“This Machine Kills Fascists!”
The famous inscription Woody Guthrie placed on his guitar in 1943 says something profound about how many artists and musicians view their work: while art entertains us, it can enlighten and liberate us as well. Unfortunately, the history of America often taught in schools focuses largely on names, dates, and other facts pieced together in an effort to tell a particular kind of story about America—one that does little to help us appreciate the struggle that runs like a swift current just beneath the surface of daily life. In this seminar we revisit some of that history, focusing on the way musicians—from 19th century slaves to 20th century bluesmen, from turn-of-the-century labor activists to Depression-era balladeers to Civil Rights marchers, and from war protesters of forty years ago to war protesters today—have attempted to right wrongs, educate sensibilities, and awaken the consciences of people in an effort to make America a place that lives up to its promise.
This is the launch page for FYS 143-2, a seminar for first-year students at Gettysburg College that explores American blues and folk music traditions and the unique way folk artists have expressed political viewpoints through music. Check below for key information as it is added.
Click here to download the course syllabus in PDF format. Note that the syllabus is subject to change at any time, but that changes will only be made when ample notice has been provided to students.
These texts can all be purchased online at bargain prices, or, in the case of the Petrus and Wolff texts, can be found in the College Bookstore.
- Hayes, Nick. Woody Guthrie and the Dust Bowl Ballads. New York: Abrams, 2016.
- Petrus, Stephen & Ronald D. Cohen. Folk City: New York and the American Folk Music Revival. New York: Oxford University Press, 2015.
- Wolff, Daniel. Grown Up Anger: The Connected Mysteries of Bob Dylan, Woody Guthrie, and the Calumet Massacre of 1913. New York: HarperCollins, 2017
Additional Reading Assignments

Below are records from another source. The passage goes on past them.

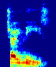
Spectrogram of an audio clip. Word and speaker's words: Chinese: The stress is here, Chinese.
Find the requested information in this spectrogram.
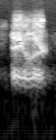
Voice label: stay alert, combine soldier; svencoop; hl2 npc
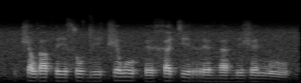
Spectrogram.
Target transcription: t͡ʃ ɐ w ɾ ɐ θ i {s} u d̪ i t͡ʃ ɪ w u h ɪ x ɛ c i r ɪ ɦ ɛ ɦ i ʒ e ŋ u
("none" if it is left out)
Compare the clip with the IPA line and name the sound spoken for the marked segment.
s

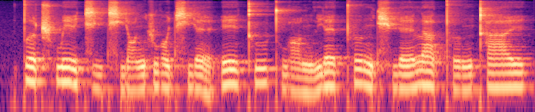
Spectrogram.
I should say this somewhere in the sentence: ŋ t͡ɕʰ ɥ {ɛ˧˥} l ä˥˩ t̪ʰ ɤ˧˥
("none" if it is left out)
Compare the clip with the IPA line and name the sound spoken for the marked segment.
ɛ˧˥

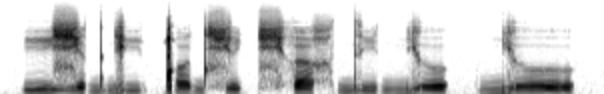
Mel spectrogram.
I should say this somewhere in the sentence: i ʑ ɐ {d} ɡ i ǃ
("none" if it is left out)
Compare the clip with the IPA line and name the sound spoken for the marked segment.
d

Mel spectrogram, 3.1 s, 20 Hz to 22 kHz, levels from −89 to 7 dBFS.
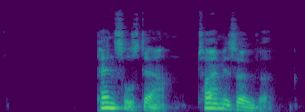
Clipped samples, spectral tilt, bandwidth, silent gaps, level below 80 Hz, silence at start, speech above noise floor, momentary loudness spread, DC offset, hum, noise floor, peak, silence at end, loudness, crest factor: under 0.1%; -6.5 dB/octave; 11 kHz; none; -62 dBFS; 0.95 s; over 68 dB; 17 LU; under 0.1%; none; under -90 dBFS; -6 dBFS; 0.35 s; -23 LUFS; 18 dB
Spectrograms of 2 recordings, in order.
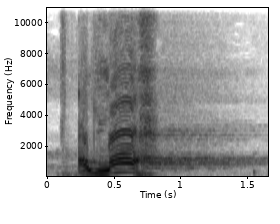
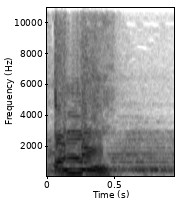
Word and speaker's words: Allah: Allah bukan Allah. Ini yang sering baca huruf Oin dalam bahasa Arab ini bacalah Allah. Bukan salat. Salat bukan huruf O.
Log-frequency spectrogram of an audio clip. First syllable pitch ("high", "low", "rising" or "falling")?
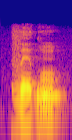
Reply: low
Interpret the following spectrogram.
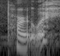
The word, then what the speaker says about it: parley: It seems like it's sometimes pronounced parley and sometimes parlay, so I'm very insecure about it.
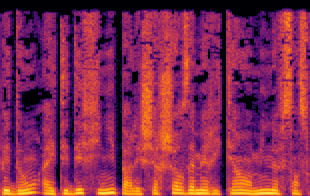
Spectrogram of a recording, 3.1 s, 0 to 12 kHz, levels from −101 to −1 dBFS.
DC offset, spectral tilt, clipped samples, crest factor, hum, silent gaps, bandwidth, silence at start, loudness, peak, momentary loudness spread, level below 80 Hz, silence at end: under 0.1%; -5.5 dB/octave; under 0.1%; 12 dB; none; none; 12 kHz; 0 s; -17 LUFS; -4 dBFS; 4 LU; -64 dBFS; 0 s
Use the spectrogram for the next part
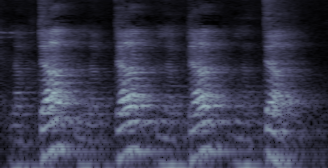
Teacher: Okay, the heart emits 2 sounds, okay, as we know them scientifically as lub and dub. So the first sound is a shorter sound, lub, and the second one is a more prominent sound, dub.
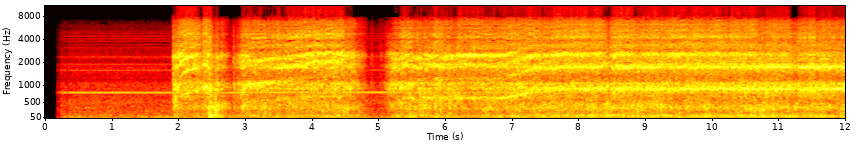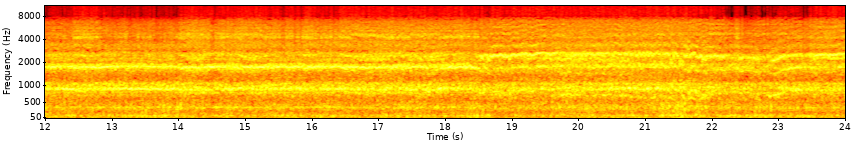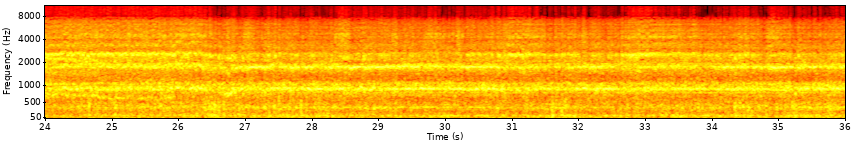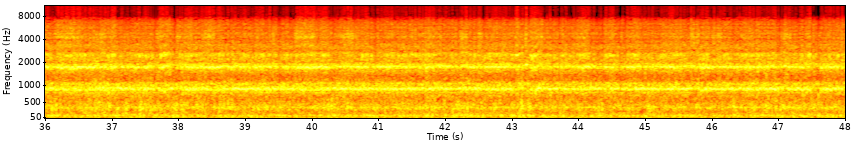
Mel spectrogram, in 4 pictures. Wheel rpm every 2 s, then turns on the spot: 0, 80, 120, 140, 220, 230, 230, 230, 220, 220, 210, 200, 210, 210, 230, 230, 230, 230, 230, 230, 230, 230, 240, 230.
none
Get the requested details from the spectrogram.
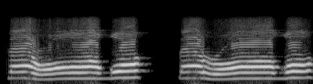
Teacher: را موٹا، فا باریک، غین موٹا، فراغ، فراغ.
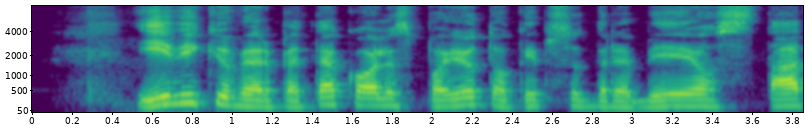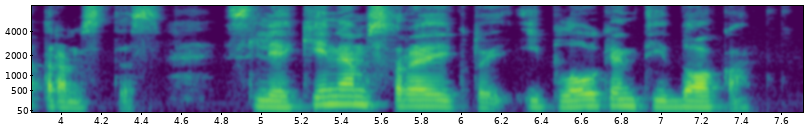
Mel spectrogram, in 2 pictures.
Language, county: Lithuanian, Marijampolė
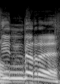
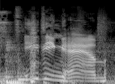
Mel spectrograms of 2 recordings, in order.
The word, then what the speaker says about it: Edinburgh: Edinburgh. – That's an Edinburgh label. – Edinburgh. Eddingham. The Americans say.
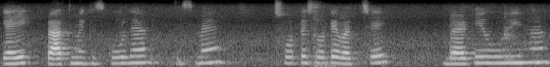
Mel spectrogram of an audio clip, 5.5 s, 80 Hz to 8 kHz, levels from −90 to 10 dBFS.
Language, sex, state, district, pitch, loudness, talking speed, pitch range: Hindi, female, Chhattisgarh, Bilaspur, 270 Hz, -20 LUFS, 120 wpm, 250-285 Hz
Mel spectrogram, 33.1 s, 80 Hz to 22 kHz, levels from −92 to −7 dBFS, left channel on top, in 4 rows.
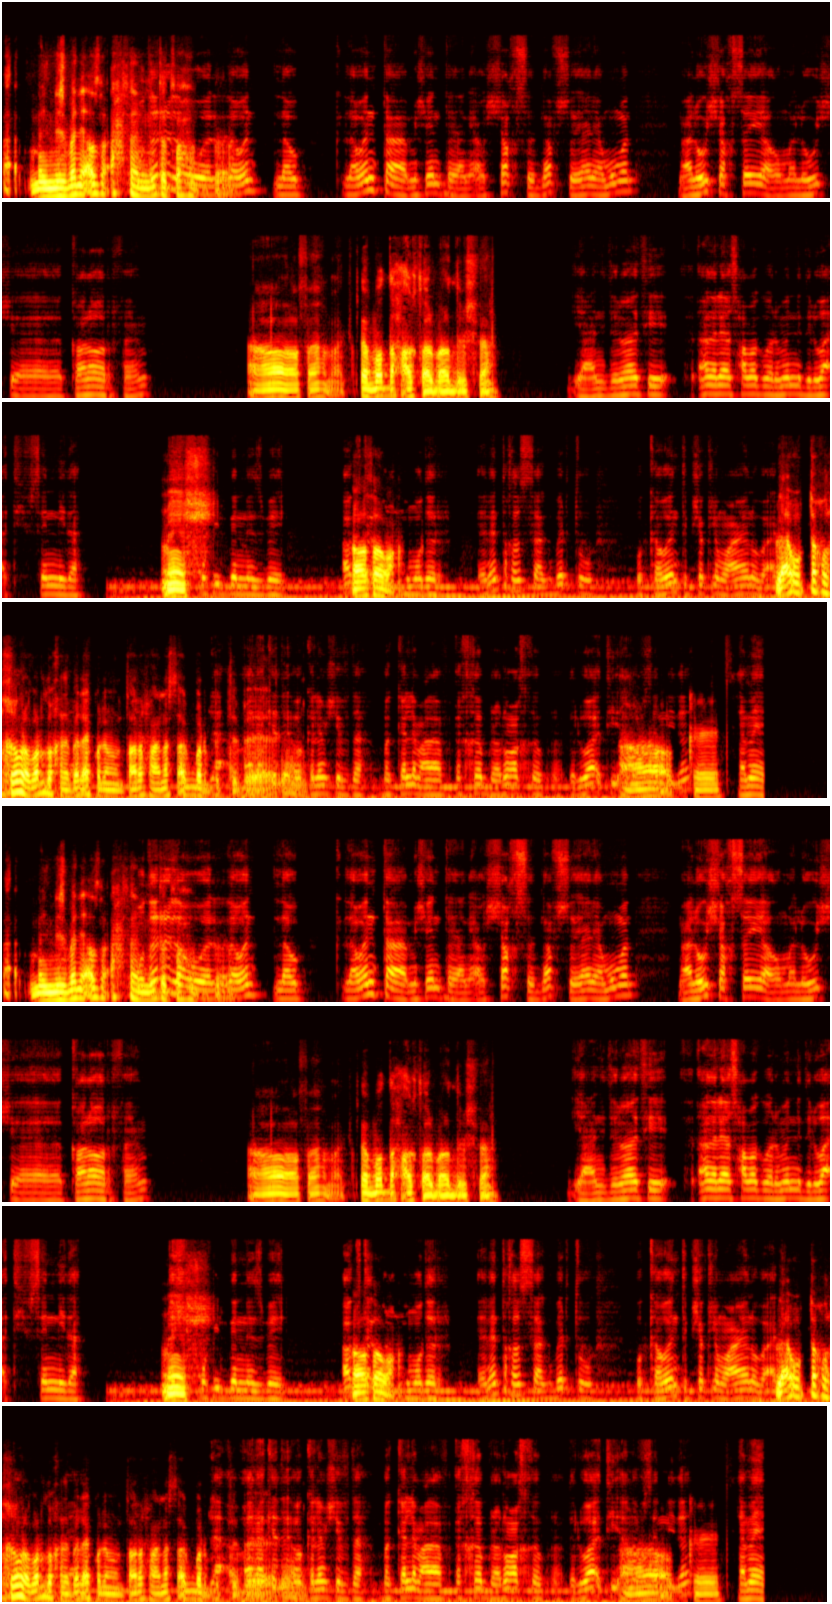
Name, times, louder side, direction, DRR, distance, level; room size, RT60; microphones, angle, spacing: voice 1, 0.0-1.9 10.7-13.2 18.1-18.6 20.1-20.5 24.3-27.8 31.0-32.0, left 2 dB, 30° left, 1.0 m, -25 dB
voice 2, 1.3-3.0 3.4-6.4 6.8-9.7 13.9-15.0 15.2-17.4 18.2-19.4 20.0-21.0 21.3-22.5 22.9-24.4 24.7-25.0 25.4-25.7 26.9-31.7 32.2-32.5, right 2 dB, 30° right, 2.8 m, -37 dB
sound 1, 17.6-31.7, equal, 5° right, 4.6 m, -44 dB
head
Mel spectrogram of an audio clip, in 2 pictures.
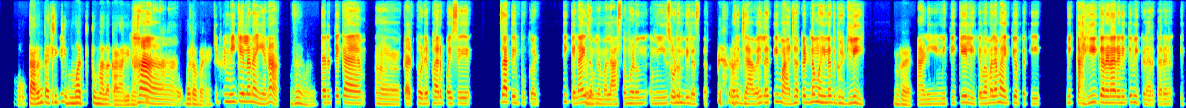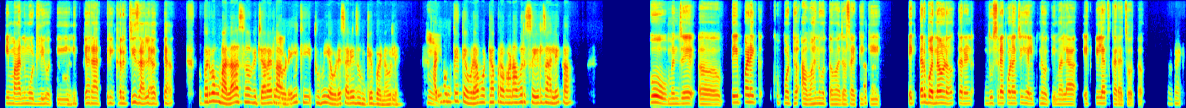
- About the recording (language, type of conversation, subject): Marathi, podcast, तुम्ही आयुष्यातील सुरुवातीचं एखादं आव्हान कसं पार केलं?
- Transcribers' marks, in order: distorted speech; other background noise; static; laughing while speaking: "दिलं असतं"; chuckle; laughing while speaking: "रात्री खर्ची झाल्या होत्या"; tapping; chuckle; in English: "राइट"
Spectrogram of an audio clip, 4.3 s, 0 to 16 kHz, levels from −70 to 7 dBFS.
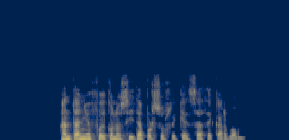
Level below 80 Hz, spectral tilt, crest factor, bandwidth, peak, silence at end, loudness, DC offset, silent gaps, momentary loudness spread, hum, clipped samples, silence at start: -62 dBFS; -6 dB/octave; 20 dB; 7.6 kHz; -2 dBFS; 0.7 s; -21 LUFS; under 0.1%; none; 11 LU; none; under 0.1%; 0.9 s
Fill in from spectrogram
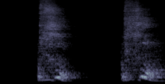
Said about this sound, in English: Oh, excuse me. Here comes a sneeze.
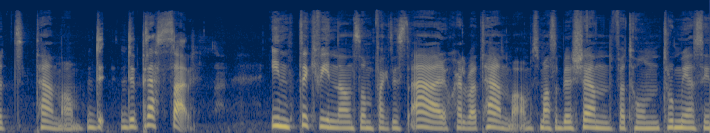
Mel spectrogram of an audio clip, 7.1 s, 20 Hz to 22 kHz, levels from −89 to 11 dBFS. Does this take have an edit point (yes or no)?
no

In addition to the three required books, supplemental reading assignments will be made available in a password-protected space online. Click here to access those assignments (password required).